Exercise details
Please reproduce every record exactly as written, leaving out the pictures.
┌──
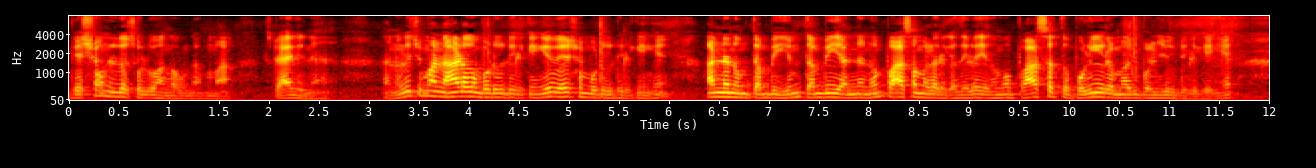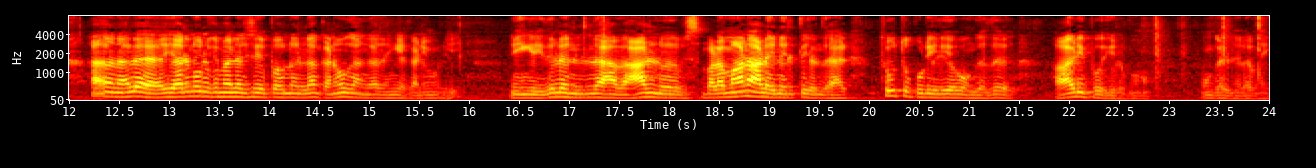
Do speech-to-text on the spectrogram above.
விஷம் இல்லை சொல்லுவாங்க உங்கள் அம்மா ஸ்டாலினை. அதனால சும்மா நாடகம் போட்டுக்கிட்டு இருக்கீங்க வேஷம் போட்டுக்கிட்டு இருக்கீங்க. அண்ணனும் தம்பியும் தம்பி அண்ணனும் பாசமலர் கதையில் என்னமோ பாசத்தை பொழிகிற மாதிரி பொழிஞ்சுக்கிட்டு இருக்கீங்க. அதனால் இரநூறுக்கு மேலே சேர்ப்பவனெல்லாம் கனவு காங்காதீங்க கனிமொழி. நீங்கள் இதில் இல்லை ஆள் பலமான ஆளை நிறுத்தியிருந்தால் தூத்துக்குடியிலேயே உங்கள் இது ஆடி போயிருமோ உங்கள் நிலைமை?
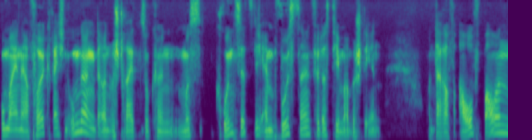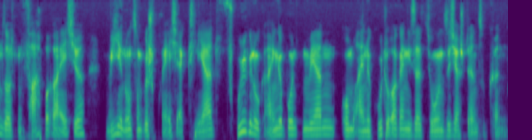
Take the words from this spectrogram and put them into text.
Um einen erfolgreichen Umgang damit bestreiten zu können, muss grundsätzlich ein Bewusstsein für das Thema bestehen. Und darauf aufbauen sollten Fachbereiche, wie in unserem Gespräch erklärt, früh genug eingebunden werden, um eine gute Organisation sicherstellen zu können.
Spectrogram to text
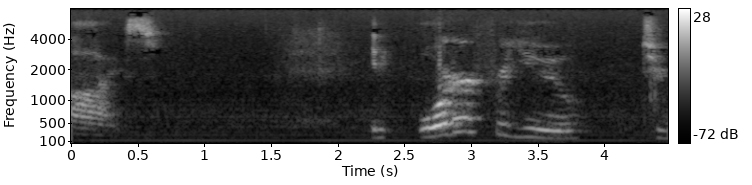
eyes. In order for you to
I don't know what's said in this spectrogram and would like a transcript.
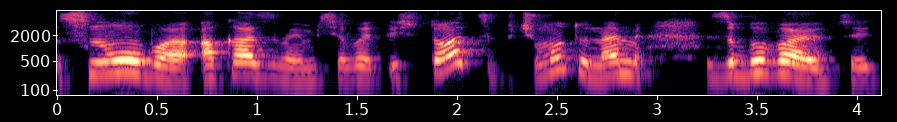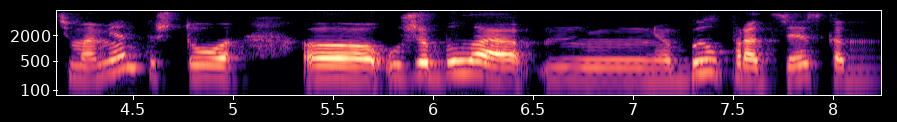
снова оказываемся в этой ситуации, почему-то нами забываются эти моменты, что э, уже была, был процесс, когда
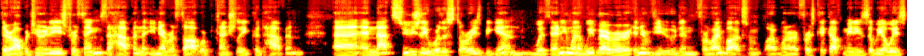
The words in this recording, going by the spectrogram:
There are opportunities for things to happen that you never thought were potentially could happen. Uh, and that's usually where the stories begin with anyone that we've ever interviewed. And for Linebox, when, uh, when our first kickoff meetings, that we always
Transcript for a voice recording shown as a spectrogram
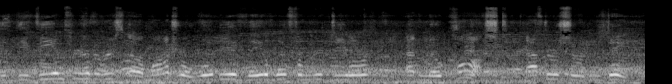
the, the VM300 uh, module will be available from your dealer at no cost after a certain date.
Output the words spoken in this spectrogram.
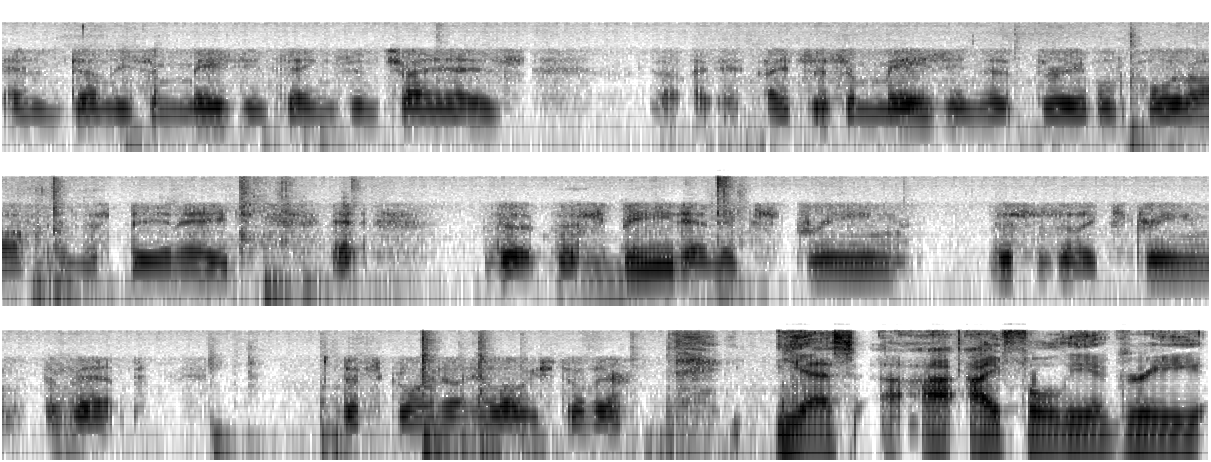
and done these amazing things. And China is it's, it's amazing that they're able to pull it off in this day and age. And the the speed and extreme. This is an extreme event that's going on. Hello, you still there? Yes, I, I fully agree.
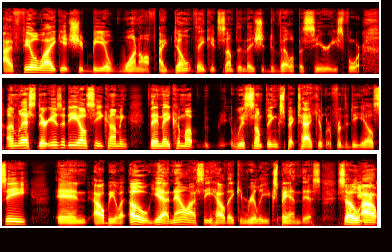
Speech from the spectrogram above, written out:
I feel like it should be a one-off. I don't think it's something they should develop a series for. Unless there is a DLC coming, they may come up with something spectacular for the DLC and I'll be like, "Oh yeah, now I see how they can really expand this." So Keep I'll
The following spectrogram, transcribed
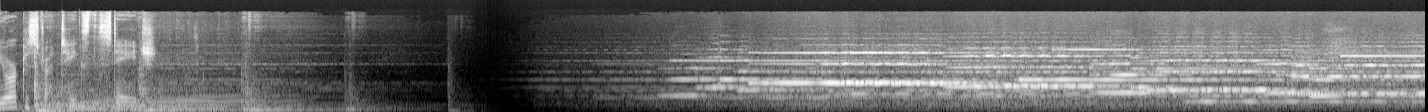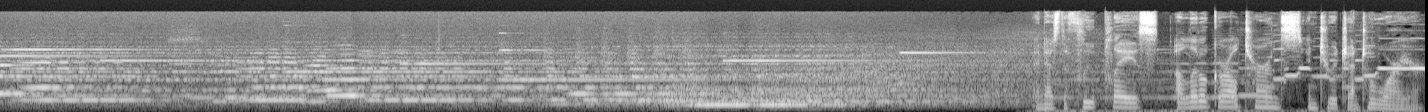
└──
Result of the task
Do speech-to-text on the spectrogram above.
விஷம் இல்லை சொல்லுவாங்க உங்கள் அம்மா ஸ்டாலினை. அதனால சும்மா நாடகம் போட்டுக்கிட்டு இருக்கீங்க வேஷம் போட்டுக்கிட்டு இருக்கீங்க. அண்ணனும் தம்பியும் தம்பி அண்ணனும் பாசமலர் கதையில் என்னமோ பாசத்தை பொழிகிற மாதிரி பொழிஞ்சுக்கிட்டு இருக்கீங்க. அதனால் இரநூறுக்கு மேலே சேர்ப்பவனெல்லாம் கனவு காங்காதீங்க கனிமொழி. நீங்கள் இதில் இல்லை ஆள் பலமான ஆளை நிறுத்தியிருந்தால் தூத்துக்குடியிலேயே உங்கள் இது ஆடி போயிருமோ உங்கள் நிலைமை?
Take the words from this spectrogram and put them into text.
Um einen erfolgreichen Umgang damit bestreiten zu können, muss grundsätzlich ein Bewusstsein für das Thema bestehen. Und darauf aufbauen sollten Fachbereiche, wie in unserem Gespräch erklärt, früh genug eingebunden werden, um eine gute Organisation sicherstellen zu können.
Spectrogram to text
eyes. In order for you to
I don't know what's said in this spectrogram and would like a transcript.
снова оказываемся в этой ситуации, почему-то нами забываются эти моменты, что э, уже была, был процесс, когда
The words in this recording, going by the spectrogram:
There are opportunities for things to happen that you never thought were potentially could happen. Uh, and that's usually where the stories begin with anyone that we've ever interviewed. And for Linebox, when, uh, when our first kickoff meetings, that we always
Transcript for a voice recording shown as a spectrogram
the, the VM300 uh, module will be available from your dealer at no cost after a certain date.
Output the words spoken in this spectrogram.
and done these amazing things. And China is it's, it's amazing that they're able to pull it off in this day and age. And the the speed and extreme. This is an extreme event that's going on. Hello, you still there? Yes, I, I fully agree.
Speech from the spectrogram above, written out:
I feel like it should be a one-off. I don't think it's something they should develop a series for. Unless there is a DLC coming, they may come up with something spectacular for the DLC and I'll be like, "Oh yeah, now I see how they can really expand this." So Keep I'll
The following spectrogram, transcribed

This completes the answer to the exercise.